Juriba’s top 7 challenges that you are likely to face in achieving enterprise Windows 7 readiness
It is widely recognised that 2012 is destined to be a major year for desktop migration, but what does this mean for your organisation? Let's tackle each desktop transformation challenge one by one as enterprises worldwide strive to achieve readiness for Windows 7.
Let’s face it – the global economy is not in a good state. There are companies shredding staff, banks are not lending, and the EuroZone, if it pops, will have catastrophic consequences. Against this backdrop, you are asking for a budget running into £/$ millions for most organisations to transform the desktop. If you take the analyst recommendations of $1,000-$1,900 per device at face value, that’s a significant amount. You will be asked to justify this expense, so the business case for your enterprise Windows 7 migration needs to be both compelling and achievable. Start thinking about ways to save cost!
Senior Management Expectation
If you are fortunate enough to have a realistic budget allocated to your desktop migration programme, your second challenge will be that your senior management already has unrealistic expectations about how quickly and easily this rollout can be achieved. Worse, they may even tell you where to focus your efforts. You need to be able to explain why this is the most complex desktop migration project your business has ever faced and the most efficient way of achieving it. Try to set forward a realistic plan so that changes from above can be simply articulated into extra time and expense.
How well do you know your desktop estate? 50%, 70%? A good inventory is arguably the backbone of every successful desktop migration. If you have inventory management and software distribution tools in place then use them – they contain a wealth of useful data! Decide whether application usage is important for your rationalisation efforts. If it is, then you need to get cracking with agent rollouts from companies like Lakeside, Liquidware or Centrix. Understanding the mass of data these tools collect is a big effort, so if you’re relying on this for inventory, make sure you build the collation work into your plan.
The technology choices for this migration are many and varied and some are still maturing. 32 or 64-bit? Fat client, thin client, virtualised or a hybrid mix. Application virtualisation? Further, in amongst all of this complexity are different vendors offering different platforms and virtualisation options such as Microsoft, Citrix and VMWare. Next is your tools decision – are you moving to new infrastructure such as SCCM 2012? Finally, what tools to use to get there – discovery, inventory, application compatibility, readiness and deployment. Many of you will have started to build this picture for your unique organisation. If you haven’t, then we’d advise you accelerate these efforts as these are big strategic set of decisions that you don’t want to get wrong.
It’s probably approaching 10 years since you completed your last major desktop migration. The skills and knowledge are likely distributed across your organisation and some will have moved to others. You can take a DIY (do it yourself) approach with your internal resources but you might not have the skills to achieve successful rollout. You can approach a partner to help or hire direct. Either way, you’re likely to be pulling from the same pool of people and skillsets. Our advice - identify the skills you need and hire in line with your project timeline. Try not to make the mistake of hiring skills you need later on in the project before the dependencies are complete.

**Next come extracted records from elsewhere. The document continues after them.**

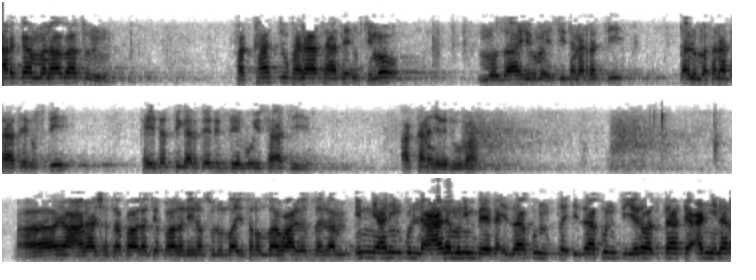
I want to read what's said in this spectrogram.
أرقام منابات fakkaattuu kanaa taatee dhufti moo muzaahiruma isii tanarratti dhaluma tana taatee dhufti? Keeysatti gartee deddeebi'uu isaati akkana jedhe duuba. آية عن عائشة قالت قال لي رسول الله صلى الله عليه وسلم إني أن كل أعلم بك إذا كنت إذا كنت يروت تاتي عني نر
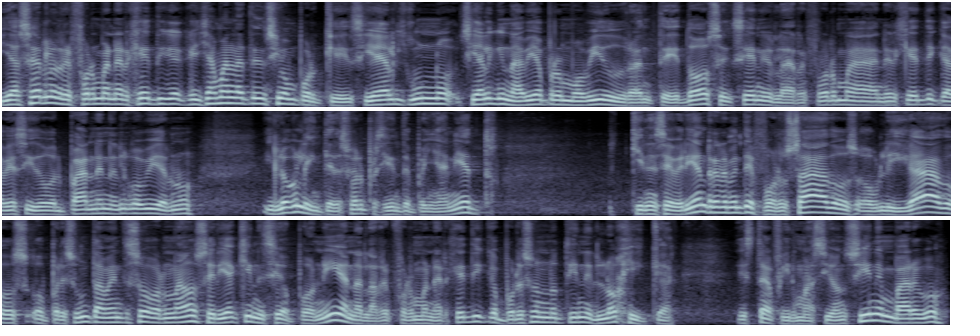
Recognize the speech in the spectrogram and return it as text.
y hacer la reforma energética que llama la atención porque si, alguno, si alguien había promovido durante dos sexenios la reforma energética había sido el PAN en el gobierno y luego le interesó al presidente Peña Nieto. Quienes se verían realmente forzados, obligados o presuntamente sobornados serían quienes se oponían a la reforma energética, por eso no tiene lógica esta afirmación. Sin embargo,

Undoubtedly the biggest bottleneck in any migration is application compatibility and readiness. Every one of your applications needs a decision tree; rationalise/retain, upgrade, redevelop, package or virtualise. This effort can be hugely draining on your resources. You will need a concrete plan about how you will manage your application estate and how you will govern the prioritisation of application readiness. Most consider currency, licensing and usage as well to get the best project ROI.
One simple question – does your business care about this upgrade? If the answer is no, you are almost inevitably destined to fail. You need the business on side, and they hold the keys to desktop migration success. Your challenge is how to get them to buy in to this disruptive programme of work. Think about how you can sell the new platform – what benefits will they receive after upgrade? They need the right type of engagement for your organisation – don’t be afraid to ask what involvement they would like to have and find a solution that gets them involved without having them stalling the project.
Do you believe there are other, bigger desktop transformation challenges in the year ahead for organisations? Please go ahead and share your thoughts and experiences below.